I suppose, like Dava Sobel's earlier book, Longitude, this is popular history of science and of scientists. It tells the story of Galileo - his life, his faith, his science, his trial, his imprisonment, through the lens of the surviving letters written to him by the person who was closest to him for much of his life – one of his daughters who spent her life in a convent.
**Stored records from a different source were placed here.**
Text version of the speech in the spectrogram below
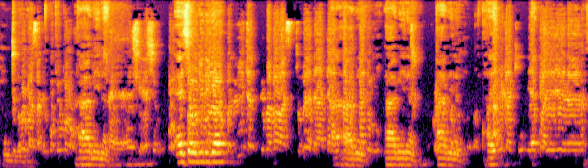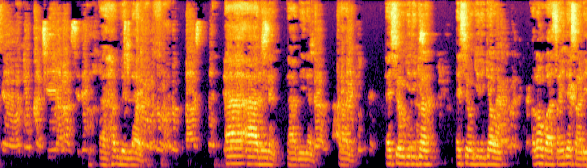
alhamdulilayi amina ẹ ṣeun gidi gan amina amina amina ẹ alhamdulilayi Ah, amina amina amina ẹ ṣeun gidi gan. Ẹ ṣeun gidi gan o. Ọlọ́run bá a san ilé san rè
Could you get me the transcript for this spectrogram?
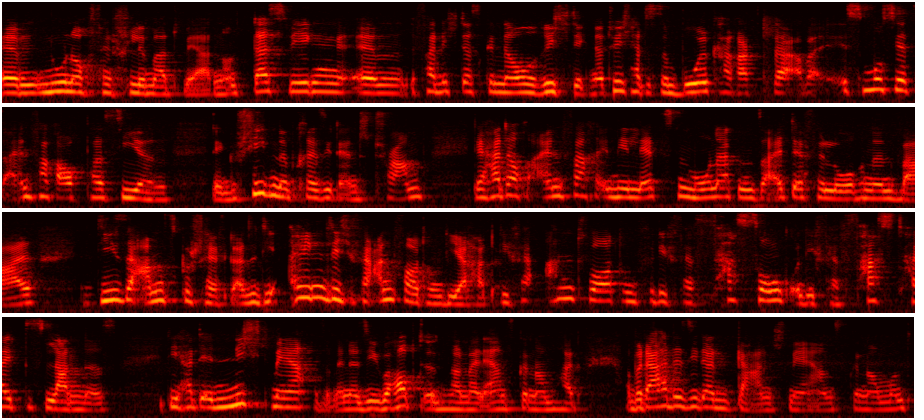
ähm, nur noch verschlimmert werden. Und deswegen ähm, fand ich das genau richtig. Natürlich hat es Symbolcharakter, aber es muss jetzt einfach auch passieren. Der geschiedene Präsident Trump, der hat auch einfach in den letzten Monaten seit der verlorenen Wahl diese Amtsgeschäfte, also die eigentliche Verantwortung, die er hat, die Verantwortung für die Verfassung und die Verfasstheit des Landes, die hat er nicht mehr, also wenn er sie überhaupt irgendwann mal ernst genommen hat, aber da hat er sie dann gar nicht mehr ernst genommen. Und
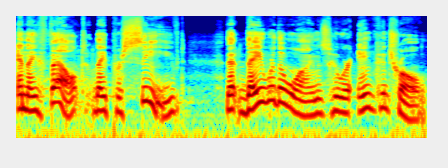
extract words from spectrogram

This book was recommended to me by one of my lecturers as being a good and fairly accurate way in to the whole situation around Galileo as well as being very readable. It's not on a par with a John Grisham or something for readability, but it's certainly good as a way in, probably especially for people who are interested in relationships and everyday life as well as the science. Good.